Task input START

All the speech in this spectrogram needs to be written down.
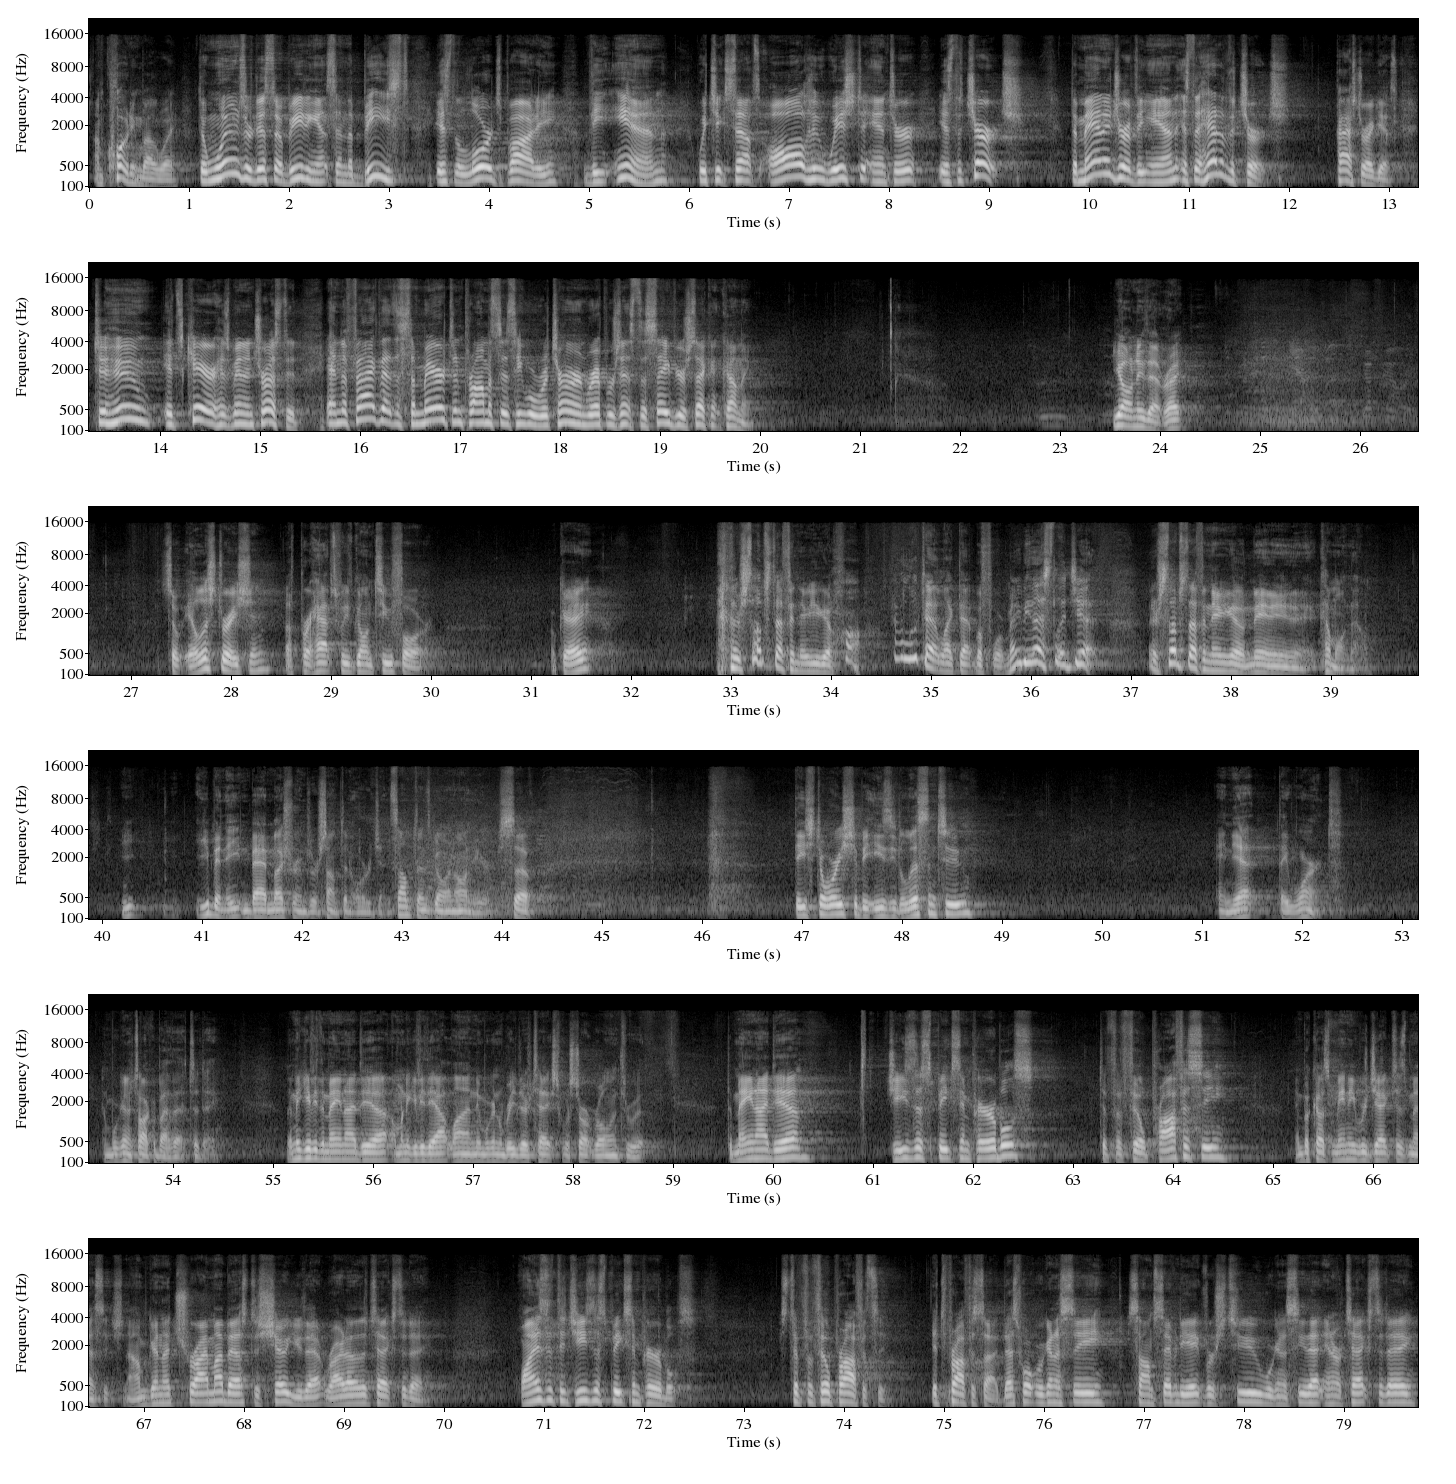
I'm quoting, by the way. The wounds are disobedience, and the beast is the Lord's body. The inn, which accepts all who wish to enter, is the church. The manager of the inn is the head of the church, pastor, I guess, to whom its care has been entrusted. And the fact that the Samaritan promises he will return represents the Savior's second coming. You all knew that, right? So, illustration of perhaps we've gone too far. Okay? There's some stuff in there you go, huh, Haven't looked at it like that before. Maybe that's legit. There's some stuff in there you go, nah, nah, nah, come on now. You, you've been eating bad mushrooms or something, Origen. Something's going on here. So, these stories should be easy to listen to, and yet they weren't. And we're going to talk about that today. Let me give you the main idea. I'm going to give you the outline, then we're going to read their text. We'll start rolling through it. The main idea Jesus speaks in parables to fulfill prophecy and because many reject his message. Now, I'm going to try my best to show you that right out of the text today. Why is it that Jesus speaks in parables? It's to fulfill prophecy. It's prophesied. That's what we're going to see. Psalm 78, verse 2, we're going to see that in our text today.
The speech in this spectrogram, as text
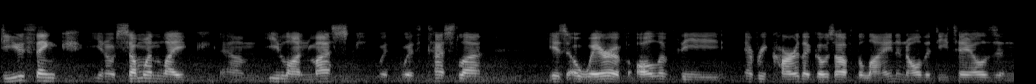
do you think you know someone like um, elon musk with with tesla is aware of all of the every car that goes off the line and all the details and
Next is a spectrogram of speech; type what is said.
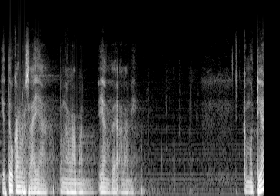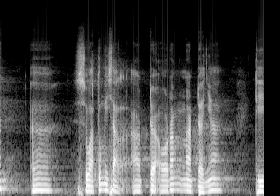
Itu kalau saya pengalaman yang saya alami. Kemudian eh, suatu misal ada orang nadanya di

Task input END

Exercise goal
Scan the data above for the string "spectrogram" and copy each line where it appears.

Finished task
All the speech in this spectrogram needs to be written down.
The speech in this spectrogram, as text
Next is a spectrogram of speech; type what is said.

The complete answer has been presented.